Juba – The National Legislative Assembly will discuss the controversial national security bill which was returned to the house by the president, who declined to sign the bill.

The president’s move follows concerns raised by local and international rights groups, Western countries, opposition political parties and members of his own ruling Sudan People’s Liberation Movement (SPLM) party.

Those who had walked out when the bill was being endorsed said they were not allowed time to debate and criticized powers given to national security to arrest and detain people.

The minority chief whip Andrew Okony said they are happy now that the bill has been returned for proper debate as they had demanded.

“This is an important bill which needs to be debated and all concerns of the legislators are incorporated,”
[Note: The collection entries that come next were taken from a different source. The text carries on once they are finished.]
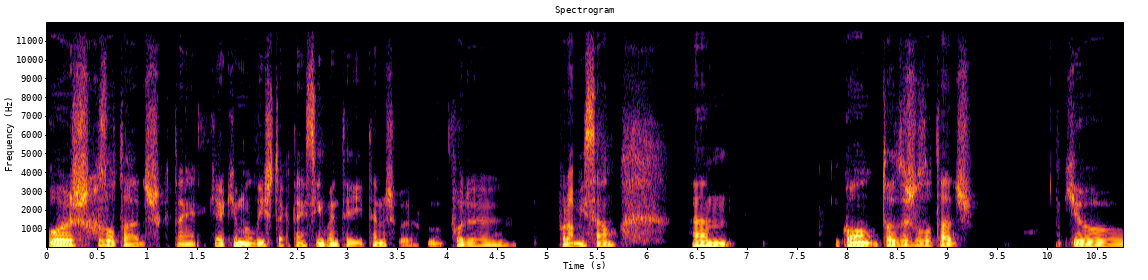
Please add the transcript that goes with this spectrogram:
os resultados, que, tem, que é aqui uma lista que tem 50 itens por, por omissão, um, com todos os resultados que o,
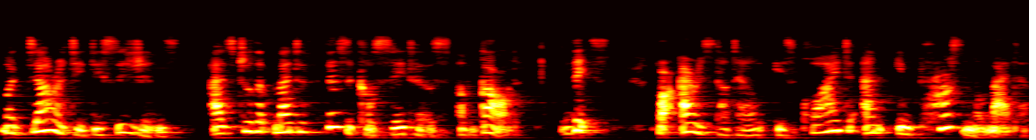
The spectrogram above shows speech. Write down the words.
majority decisions as to the metaphysical status of God. This, for Aristotle, is quite an impersonal matter.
The Community Empowerment for Progress Organization (CEPO), a civil society in South Sudan hailed President Salva Kiir for returning the national security bill for more deliberation by the national parliament today, dated 19.12,2014.
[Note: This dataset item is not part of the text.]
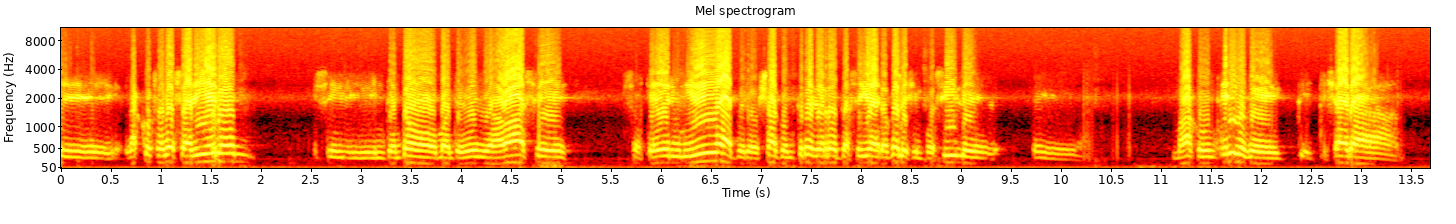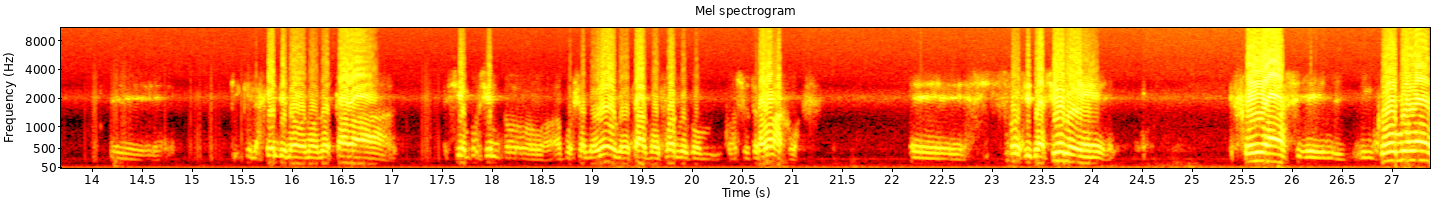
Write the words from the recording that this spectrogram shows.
eh, las cosas no salieron, se intentó mantener una base, sostener una idea, pero ya con tres derrotas seguidas de local es imposible, eh, más con un técnico que, ya era, eh, que, la gente no, no, no estaba 100% apoyándolo, que no estaba conforme con, su trabajo. Eh, son situaciones feas, incómodas,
CEPO executive coordinator Edmund Yakani in a statement said the decision of returning the national security service bill to the parliament demonstrates the president’s response to the public outcry on the controversial provisions of the bill.

Yakani said CEPO is urging the national parliamentarians to sincerely deliberate on the national security bill with the interest of respecting and honoring the transitional constitution provisions in article 159, in which is defined the mandate of South Sudan’s national security duties, functions and responsibilities.
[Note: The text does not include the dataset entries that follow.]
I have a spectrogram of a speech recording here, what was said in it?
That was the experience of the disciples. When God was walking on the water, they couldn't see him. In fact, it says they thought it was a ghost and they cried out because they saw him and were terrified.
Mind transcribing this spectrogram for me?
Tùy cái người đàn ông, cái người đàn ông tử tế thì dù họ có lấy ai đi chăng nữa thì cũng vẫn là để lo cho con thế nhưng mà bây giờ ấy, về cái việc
According to CEPO, the nation needs legislation on national security services but the legislation should embrace democratic principles including respect and fulfillment of human rights as stipulated in the transitional constitution part two, “Bill of Rights.”

He said CEPO will be keenly observing the national parliament on their deliberation on the national security bill improvement.

The executive coordinator pointed that when the parliament endorsed the bill last time, the quorum was not enough and they as MPs were not given time to study the bill.

By Moi Julius


Assata Sharkur
New Nation South Sudan